I also only offer MTM leases.  That way, if someone is over the top and does not respect boundaries, I can terminate their lease.  Obviously, if there is a legitimate maintenance issue, it is your responsibility to address them.  If the minutiae is causing you a "death by a thousand cuts", you can diplomatically have a frank conversation with them:

"Mrs. Jones, I can't help but notice that you've called me many times over the last few months over maintenance issues.  While  some of those issues I appreciate you reaching out to me for me to address, several  others have been what I would not consider my role as the landlord to address.   I work hard to provide a habitable place for our tenants to call home, but I would hate to have someone living here who isn't happy with the property.  If that's the case, I'd be willing to let you out of your lease and we could go our separate ways.  I just thought I'd ask.  What are your thoughts?"

Awesome info.
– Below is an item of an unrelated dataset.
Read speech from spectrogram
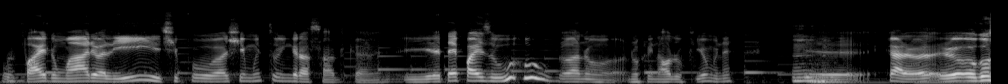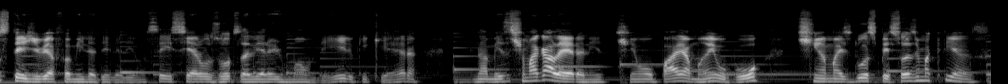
O pai do Mario ali, tipo, eu achei muito engraçado, cara. E ele até faz o uhul lá no, no final do filme, né? Uhum. É, cara, eu, eu gostei de ver a família dele ali. Não sei se eram os outros ali, era irmão dele, o que que era. Na mesa tinha uma galera ali. Tinha o pai, a mãe, o vô. Tinha mais duas pessoas e uma criança.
Thank you. 

Originally posted by @Thomas S. :

It's your property and you are the one to decide what is and is not necessary to be addressed.

For ligate serious issues you respond immediately for all else you simply text back that you will take a look next time you are at the property. Do not ever make any special effort to address insignificant issues.

Your only problem going forward is ignoring her texts and determinimg what is a serious issue. Ignoring tenants is part of your job as a landlord. Text messages should be very easy to ignore. 

thank you!

Originally posted by @Joe Splitrock :

@Benjamin Haberman investing in real estate is not all cash flow and rainbows. Old houses have great cash flow and in return you get high repair expenses. It is your job to keep everything working at your expense. If you underestimated repairs or didn't set aside sufficient reserves, that is not your tenants fault. You listed four complaints:

1. Water not working - this is 100% your responsibility to keep water working. 

2. Air conditioner not cooling - it is your responsibility to keep provided mechanical items working.

3. Secure the crawl space entries. - need to determine if this is this some type of security issue and if so it is your responsibility

4. Replacement window blinds at $1000. - Sounds like your choice to do this. If you provide functioning blinds as part of your property, then you need to maintain them. This varies by property, so the key is have a clear definition of who pays. I can get blinds for $20 a window, so not sure how you racked up a $1000 bill.

Do you have a family? I encourage you to ask yourself if your kids and wife didn't have water, air conditioning or secure entries to the property, how would that make you feel? You signed up to be a landlord, so you need to fulfill your responsibility.

 All good points.

Where are you getting blinds for $20 a window?